The lack of direct ordering is a big problem for many of the stores that are members of Mountains and Plains Independent Booksellers Association. “A lot of the stores I represent in this region are exclusive to B&T or heavily reliant on them,” said MPIBA executive director Heather Duncan. “Lots of rural stores in particular often don’t have accounts with publishers. A lot of stores felt that B&T was a better fit and more accommodating to smaller stores. It has to do with minimums and lots of things that help with small stores.” Duncan said she is hoping that the publishing industry and other wholesalers will help to ensure that books get into stores located in smaller communities.
While a few booksellers contacted by PW were concerned about whether Ingram and regional wholesalers could accommodate B&T’s business, Shawn Morin, CEO of Ingram, said the company “is well-prepared to take on whatever business comes our way.” He said Ingram has plenty of capacity to add more stores, adding that he is well aware that stores that haven’t done business with the company may need some help setting up accounts. Morin said he understands change is hard, adding that Ingram is prepared to help stores with the transition away from B&T “any way we can.”
Some booksellers also said they hoped that the demise of B&T retail business would bring about the return of regional wholesalers. The company most often mentioned by booksellers for filling some of the B&T void was Bayonne, N.J.–based Bookazine.
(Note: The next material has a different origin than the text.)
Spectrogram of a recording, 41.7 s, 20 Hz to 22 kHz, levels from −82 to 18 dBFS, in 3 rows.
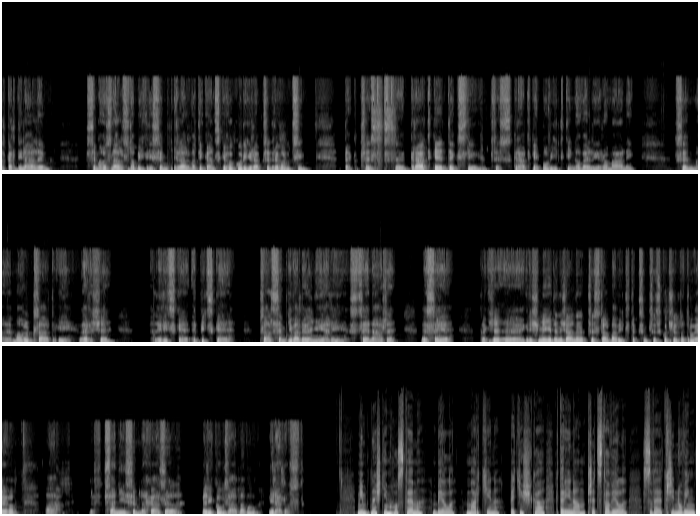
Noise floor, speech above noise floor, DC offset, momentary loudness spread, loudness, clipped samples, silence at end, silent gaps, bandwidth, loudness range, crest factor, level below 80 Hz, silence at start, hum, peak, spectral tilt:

Rich Kallman, Bookazine COO, said he and his brother “are overwhelmed with the outpouring of support from both the publishing and bookselling communities.” Though he didn’t commit to a major initiative, he said Bookazine “will make every effort to step in and fill the void this leaves in the wholesale segment while continuing to provide the same high level of service we do today.”
Out west, Christopher Robbins—owner of American West Books, a regional wholesaler located in the central California city of Sanger—said he is exploring ways AWB can help both retailers and publishers given the upcoming closing of B&T’s Reno warehouse. “From the wholesale business, to retailers, to third-party logistic services for publishers, we think providing an independent solution may be a welcome alternative throughout the West,” Robbins said.
The source: Publishers Weekly